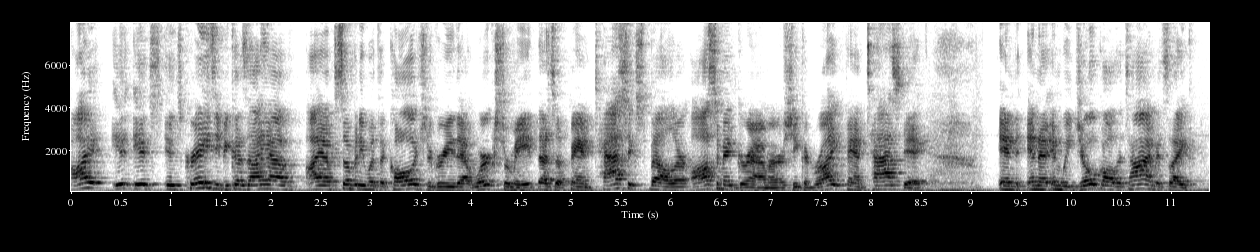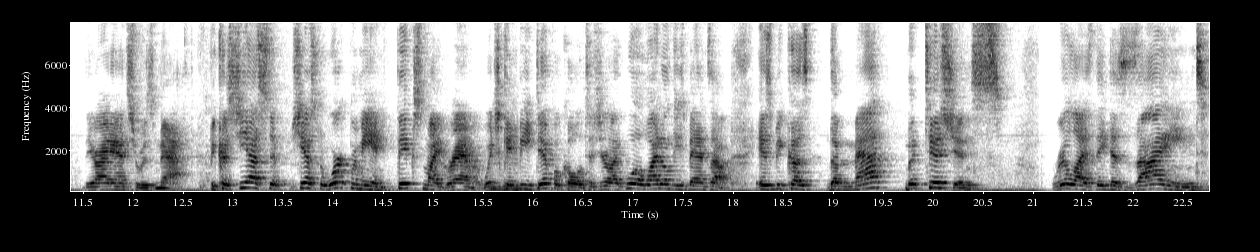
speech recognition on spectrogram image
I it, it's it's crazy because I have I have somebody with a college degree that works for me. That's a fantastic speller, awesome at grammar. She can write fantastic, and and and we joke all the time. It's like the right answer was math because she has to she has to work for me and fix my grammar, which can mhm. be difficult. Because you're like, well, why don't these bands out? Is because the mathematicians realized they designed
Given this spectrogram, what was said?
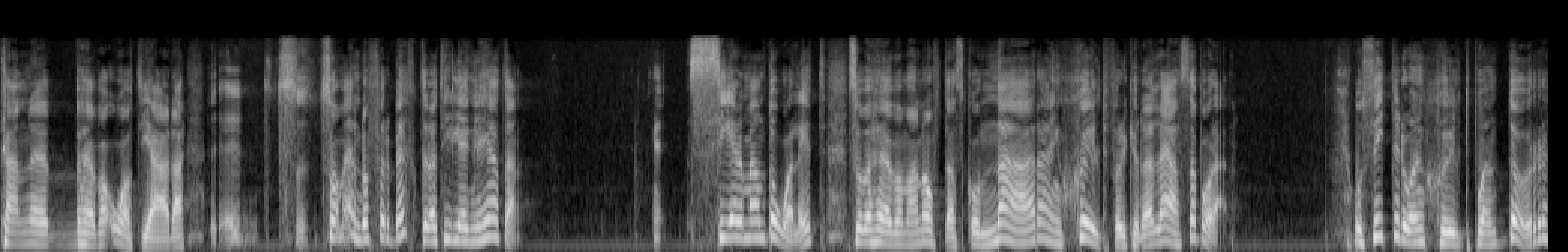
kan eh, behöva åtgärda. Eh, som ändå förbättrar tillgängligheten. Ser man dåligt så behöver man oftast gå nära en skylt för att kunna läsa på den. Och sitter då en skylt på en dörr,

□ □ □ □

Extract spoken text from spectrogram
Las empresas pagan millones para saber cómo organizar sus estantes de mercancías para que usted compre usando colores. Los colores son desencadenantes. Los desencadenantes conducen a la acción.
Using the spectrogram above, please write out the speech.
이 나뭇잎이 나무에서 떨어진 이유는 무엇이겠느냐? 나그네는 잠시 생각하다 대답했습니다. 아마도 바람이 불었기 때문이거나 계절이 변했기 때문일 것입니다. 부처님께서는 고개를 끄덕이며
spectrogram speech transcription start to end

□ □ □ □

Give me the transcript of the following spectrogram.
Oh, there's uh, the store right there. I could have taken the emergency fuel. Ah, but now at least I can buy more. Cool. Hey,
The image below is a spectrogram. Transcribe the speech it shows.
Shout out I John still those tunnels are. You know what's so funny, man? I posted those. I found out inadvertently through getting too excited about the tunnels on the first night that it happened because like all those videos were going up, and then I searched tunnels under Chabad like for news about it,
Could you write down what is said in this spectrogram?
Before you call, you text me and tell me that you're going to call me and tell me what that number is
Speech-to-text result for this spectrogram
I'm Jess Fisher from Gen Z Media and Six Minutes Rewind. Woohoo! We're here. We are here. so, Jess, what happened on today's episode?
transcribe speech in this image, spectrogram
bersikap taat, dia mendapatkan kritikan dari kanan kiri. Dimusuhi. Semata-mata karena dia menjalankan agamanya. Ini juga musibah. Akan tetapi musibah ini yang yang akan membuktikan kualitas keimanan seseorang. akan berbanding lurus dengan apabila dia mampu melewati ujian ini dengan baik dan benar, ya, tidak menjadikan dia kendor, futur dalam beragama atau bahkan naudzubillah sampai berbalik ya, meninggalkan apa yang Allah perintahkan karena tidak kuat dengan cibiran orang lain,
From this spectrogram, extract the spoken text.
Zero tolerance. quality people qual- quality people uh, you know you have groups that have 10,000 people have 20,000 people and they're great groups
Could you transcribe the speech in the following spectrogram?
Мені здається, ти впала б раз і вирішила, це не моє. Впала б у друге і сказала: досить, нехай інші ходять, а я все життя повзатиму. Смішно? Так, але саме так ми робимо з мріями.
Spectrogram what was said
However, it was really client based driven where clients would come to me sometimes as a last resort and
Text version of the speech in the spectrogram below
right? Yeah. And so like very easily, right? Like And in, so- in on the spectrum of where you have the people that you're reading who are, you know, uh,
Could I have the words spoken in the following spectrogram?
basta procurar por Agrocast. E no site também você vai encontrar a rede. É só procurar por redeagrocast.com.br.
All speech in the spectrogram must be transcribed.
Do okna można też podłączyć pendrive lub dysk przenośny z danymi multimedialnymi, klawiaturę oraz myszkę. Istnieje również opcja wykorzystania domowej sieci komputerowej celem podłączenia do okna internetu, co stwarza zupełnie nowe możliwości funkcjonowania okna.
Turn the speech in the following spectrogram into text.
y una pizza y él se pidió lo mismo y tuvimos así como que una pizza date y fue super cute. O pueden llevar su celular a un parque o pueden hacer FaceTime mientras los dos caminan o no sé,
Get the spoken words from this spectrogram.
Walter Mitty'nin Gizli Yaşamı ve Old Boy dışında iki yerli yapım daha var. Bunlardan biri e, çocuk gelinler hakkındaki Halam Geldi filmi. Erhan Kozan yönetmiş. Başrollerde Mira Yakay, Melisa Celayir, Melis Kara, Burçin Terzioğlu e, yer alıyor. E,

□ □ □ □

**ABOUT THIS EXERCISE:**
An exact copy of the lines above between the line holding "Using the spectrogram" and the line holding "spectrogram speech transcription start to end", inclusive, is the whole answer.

**EXERCISE ANSWER:**
Using the spectrogram above, please write out the speech.
이 나뭇잎이 나무에서 떨어진 이유는 무엇이겠느냐? 나그네는 잠시 생각하다 대답했습니다. 아마도 바람이 불었기 때문이거나 계절이 변했기 때문일 것입니다. 부처님께서는 고개를 끄덕이며
spectrogram speech transcription start to end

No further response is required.